## Records for the exercise
- Opening Delimiter -

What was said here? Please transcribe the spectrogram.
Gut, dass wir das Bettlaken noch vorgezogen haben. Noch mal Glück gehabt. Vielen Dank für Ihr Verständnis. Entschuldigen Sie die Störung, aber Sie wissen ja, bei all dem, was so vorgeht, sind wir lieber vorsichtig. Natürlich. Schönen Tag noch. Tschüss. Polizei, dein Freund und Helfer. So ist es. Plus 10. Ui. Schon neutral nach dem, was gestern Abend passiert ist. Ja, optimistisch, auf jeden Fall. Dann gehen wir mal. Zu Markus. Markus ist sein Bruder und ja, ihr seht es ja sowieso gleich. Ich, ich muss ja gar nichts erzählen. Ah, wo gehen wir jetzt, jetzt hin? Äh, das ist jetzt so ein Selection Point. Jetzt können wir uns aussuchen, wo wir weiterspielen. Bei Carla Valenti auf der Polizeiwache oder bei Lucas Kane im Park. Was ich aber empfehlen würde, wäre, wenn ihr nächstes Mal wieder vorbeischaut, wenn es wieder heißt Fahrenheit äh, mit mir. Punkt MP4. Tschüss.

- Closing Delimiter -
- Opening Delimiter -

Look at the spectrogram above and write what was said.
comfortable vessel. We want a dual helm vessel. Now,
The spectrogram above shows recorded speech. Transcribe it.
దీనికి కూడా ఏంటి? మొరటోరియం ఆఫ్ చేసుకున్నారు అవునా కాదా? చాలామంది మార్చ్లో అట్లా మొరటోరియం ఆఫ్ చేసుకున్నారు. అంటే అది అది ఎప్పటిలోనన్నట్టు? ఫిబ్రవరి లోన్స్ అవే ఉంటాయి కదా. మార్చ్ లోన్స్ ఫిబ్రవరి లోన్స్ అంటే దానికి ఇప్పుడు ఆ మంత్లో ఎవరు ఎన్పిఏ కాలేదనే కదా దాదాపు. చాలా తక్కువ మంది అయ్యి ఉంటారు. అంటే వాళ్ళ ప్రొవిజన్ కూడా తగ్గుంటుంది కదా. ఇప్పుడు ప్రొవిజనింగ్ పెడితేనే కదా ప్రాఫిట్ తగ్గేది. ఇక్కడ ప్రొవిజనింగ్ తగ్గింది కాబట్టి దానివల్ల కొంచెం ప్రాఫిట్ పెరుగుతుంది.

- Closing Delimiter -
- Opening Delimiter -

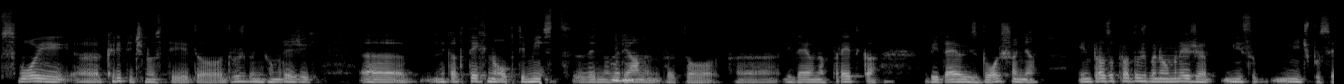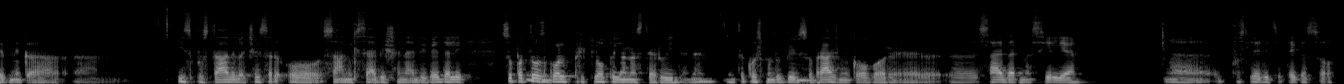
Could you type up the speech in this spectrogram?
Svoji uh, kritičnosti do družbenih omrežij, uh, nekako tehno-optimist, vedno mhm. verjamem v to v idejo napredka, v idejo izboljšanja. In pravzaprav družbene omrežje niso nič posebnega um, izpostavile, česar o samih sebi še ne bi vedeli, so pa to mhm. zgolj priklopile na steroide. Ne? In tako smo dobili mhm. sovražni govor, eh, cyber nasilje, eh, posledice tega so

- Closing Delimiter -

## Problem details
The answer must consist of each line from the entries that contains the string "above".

## Output of the task
Look at the spectrogram above and write what was said.
The spectrogram above shows recorded speech. Transcribe it.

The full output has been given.